Stored data entries:
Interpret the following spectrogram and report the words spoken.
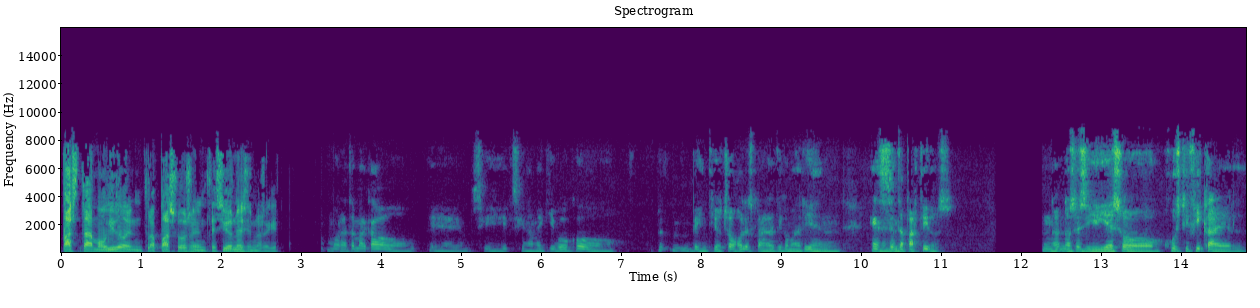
pasta ha movido en traspasos, en cesiones y no sé qué. Morata ha marcado, eh, si, si no me equivoco, 28 goles con el Atlético de Madrid en, en 60 partidos. No, sé si eso justifica el,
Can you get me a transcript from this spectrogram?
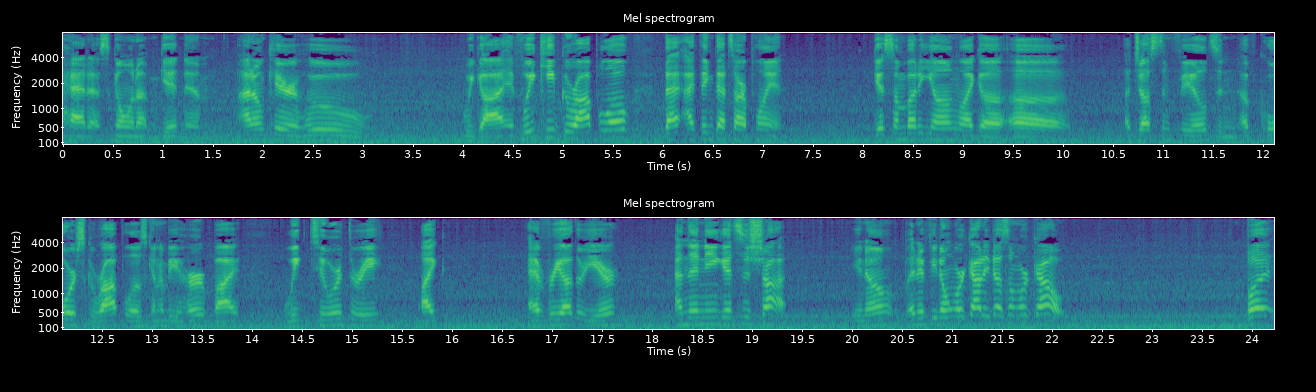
had us going up and getting him. I don't care who we got. If we keep Garoppolo, that I think that's our plan. Get somebody young like a, a, a Justin Fields, and of course Garoppolo is going to be hurt by week two or three, like every other year, and then he gets his shot. You know, and if he don't work out, he doesn't work out. But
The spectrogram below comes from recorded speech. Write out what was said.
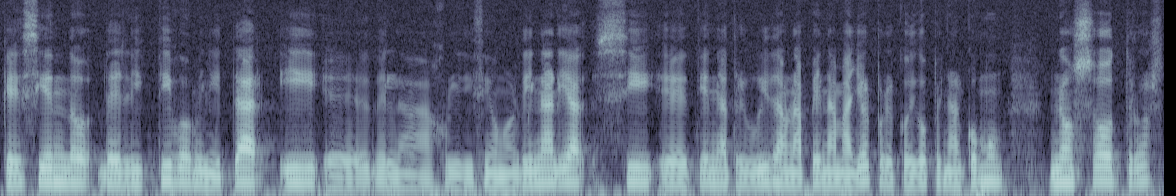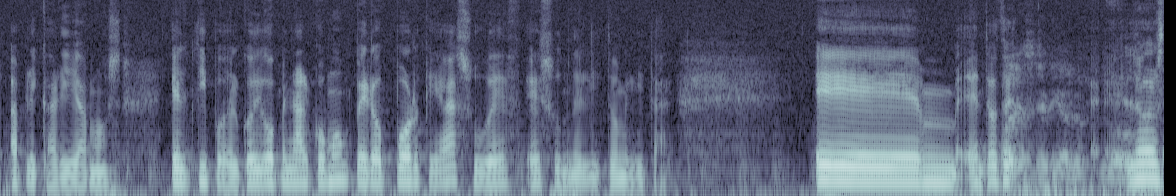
que siendo delictivo militar y eh, de la jurisdicción ordinaria sí eh, tiene atribuida una pena mayor por el Código Penal Común, nosotros aplicaríamos el tipo del Código Penal Común, pero porque a su vez es un delito militar. Eh, entonces, los,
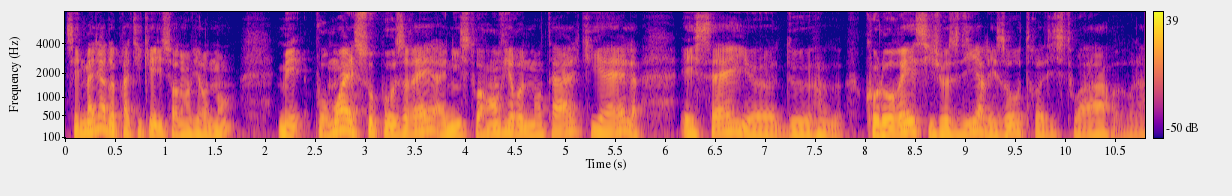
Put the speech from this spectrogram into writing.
c'est une manière de pratiquer l'histoire de l'environnement. Mais pour moi, elle s'opposerait à une histoire environnementale qui, elle, essaye euh, de colorer, si j'ose dire, les autres histoires, euh, voilà,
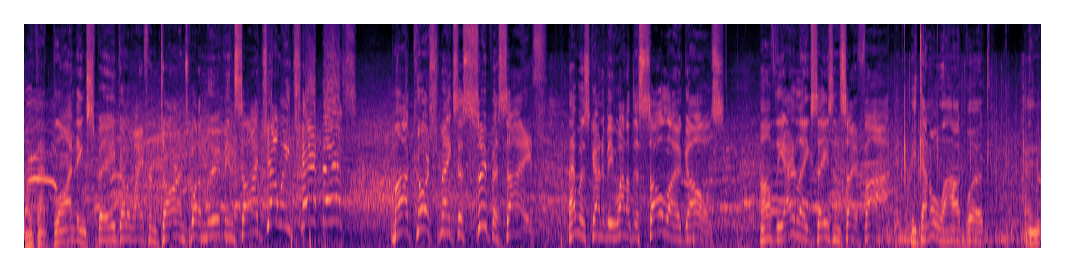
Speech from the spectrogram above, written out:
With that blinding speed, got away from Dorrans. What a move inside. Joey Champness! Margush makes a super save. That was going to be one of the solo goals of the A-League season so far. He'd done all the hard work and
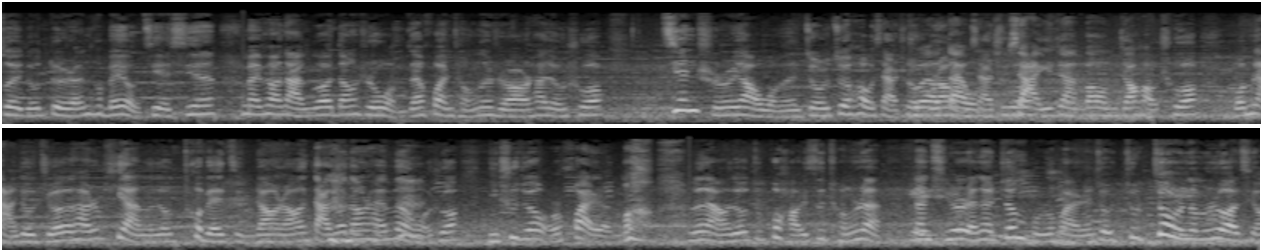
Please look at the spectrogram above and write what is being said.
所以就对人特别有戒心。卖票大哥当时我们在换乘的时候，他就。说坚持要我们就是最后下车，不让带我们下车，下一站帮我们找好车。我们俩就觉得他是骗子，就特别紧张。然后大哥当时还问我说：“ 你是觉得我是坏人吗？”我们两个就就不好意思承认，但其实人家真不是坏人，就就就是那么热情，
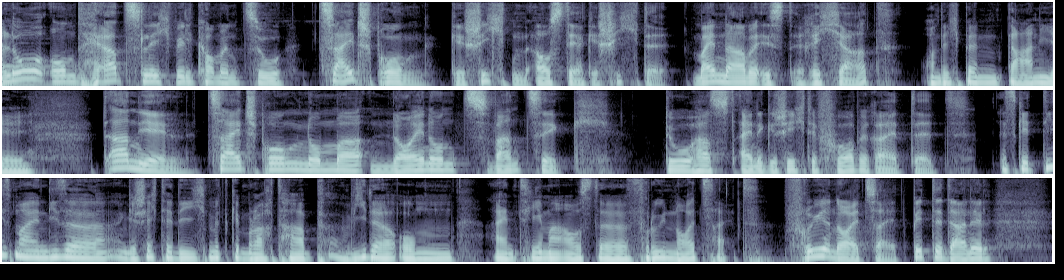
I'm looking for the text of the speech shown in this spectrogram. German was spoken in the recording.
Hallo und herzlich willkommen zu Zeitsprung, Geschichten aus der Geschichte. Mein Name ist Richard. Und ich bin Daniel. Daniel, Zeitsprung Nummer 29. Du hast eine Geschichte vorbereitet. Es geht diesmal in dieser Geschichte, die ich mitgebracht habe, wieder um ein Thema aus der frühen Neuzeit. Frühe Neuzeit. Bitte, Daniel,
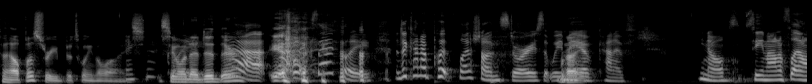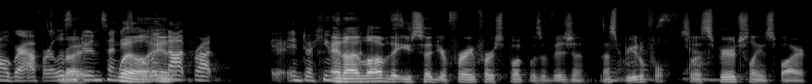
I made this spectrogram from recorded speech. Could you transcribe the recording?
To help us read between the lines. See what I did there? Yeah, Yeah. exactly. and to kind of put flesh on stories that we Right. may have kind of, you know, seen on a flannel graph or listened Right. to in Sunday Well, school and, and- not brought into a human. And I love that you said your very first book was a vision. That's It beautiful. was, So it's spiritually inspired.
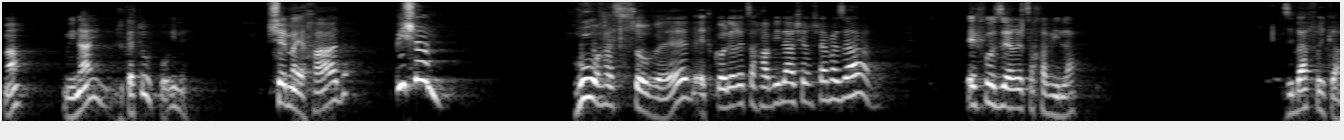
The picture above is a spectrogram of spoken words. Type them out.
מה? מניין? זה כתוב פה, הנה. שם האחד, פישון. הוא הסובב את כל ארץ החבילה אשר שם הזהב. איפה זה ארץ החבילה? זה באפריקה.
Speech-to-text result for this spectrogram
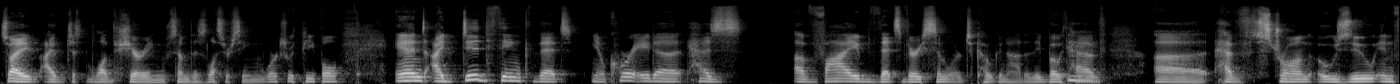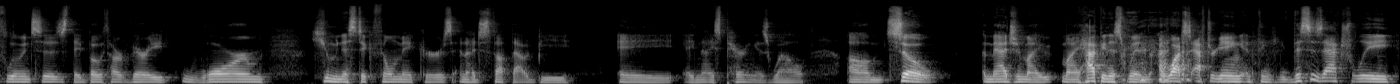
So I I just love sharing some of his lesser seen works with people, and I did think that you know Koreeda has a vibe that's very similar to Kogonada. They both have uh, have strong Ozu influences. They both are very warm, humanistic filmmakers, and I just thought that would be a a nice pairing as well. Um, so imagine my my happiness when I watched After Yang and thinking this is actually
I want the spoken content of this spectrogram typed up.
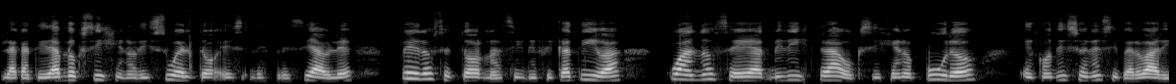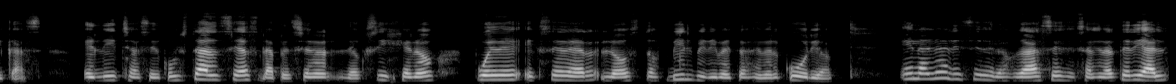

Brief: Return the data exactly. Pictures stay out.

Solution:
Interpret the following spectrogram and report the words spoken.
pasta ha movido en traspasos, en cesiones y no sé qué. Morata ha marcado, eh, si, si no me equivoco, 28 goles con el Atlético de Madrid en, en 60 partidos. No, sé si eso justifica el,
Can you get me a transcript from this spectrogram?
had us going up and getting him. I don't care who we got. If we keep Garoppolo, that I think that's our plan. Get somebody young like a, a, a Justin Fields, and of course Garoppolo is going to be hurt by week two or three, like every other year, and then he gets his shot. You know, and if he don't work out, he doesn't work out. But
The spectrogram below comes from recorded speech. Write out what was said.
que siendo delictivo militar y eh, de la jurisdicción ordinaria sí eh, tiene atribuida una pena mayor por el Código Penal Común, nosotros aplicaríamos el tipo del Código Penal Común, pero porque a su vez es un delito militar. Eh, entonces, los,
Put the speech from this spectrogram into writing.
c'est une manière de pratiquer l'histoire de l'environnement. Mais pour moi, elle s'opposerait à une histoire environnementale qui, elle, essaye euh, de colorer, si j'ose dire, les autres histoires, euh, voilà,
Speech from the spectrogram above, written out:
With that blinding speed, got away from Dorrans. What a move inside. Joey Champness! Margush makes a super save. That was going to be one of the solo goals of the A-League season so far. He'd done all the hard work and
Please look at the spectrogram above and write what is being said.
所以就对人特别有戒心。卖票大哥当时我们在换乘的时候，他就。说坚持要我们就是最后下车，不让带我们下车，下一站帮我们找好车。我们俩就觉得他是骗子，就特别紧张。然后大哥当时还问我说：“ 你是觉得我是坏人吗？”我们两个就就不好意思承认，但其实人家真不是坏人，就就就是那么热情，
I'm looking for the text of the speech shown in this spectrogram. German was spoken in the recording.
Hallo und herzlich willkommen zu Zeitsprung, Geschichten aus der Geschichte. Mein Name ist Richard. Und ich bin Daniel. Daniel, Zeitsprung Nummer 29. Du hast eine Geschichte vorbereitet. Es geht diesmal in dieser Geschichte, die ich mitgebracht habe, wieder um ein Thema aus der frühen Neuzeit. Frühe Neuzeit. Bitte, Daniel,
I made this spectrogram from recorded speech. Could you transcribe the recording?
To help us read between the lines. See what I did there? Yeah, Yeah. exactly. and to kind of put flesh on stories that we Right. may have kind of, you know, seen on a flannel graph or listened Right. to in Sunday Well, school and, and- not brought into a human. And I love that you said your very first book was a vision. That's It beautiful. was, So it's spiritually inspired.
The picture above is a spectrogram of spoken words. Type them out.
מה? מניין? זה כתוב פה, הנה. שם האחד, פישון. הוא הסובב את כל ארץ החבילה אשר שם הזהב. איפה זה ארץ החבילה? זה באפריקה.
Speech-to-text result for this spectrogram
So I I just love sharing some of his lesser seen works with people, and I did think that you know Koreeda has a vibe that's very similar to Kogonada. They both have uh, have strong Ozu influences. They both are very warm, humanistic filmmakers, and I just thought that would be a a nice pairing as well. Um, so imagine my my happiness when I watched After Yang and thinking this is actually
I want the spoken content of this spectrogram typed up.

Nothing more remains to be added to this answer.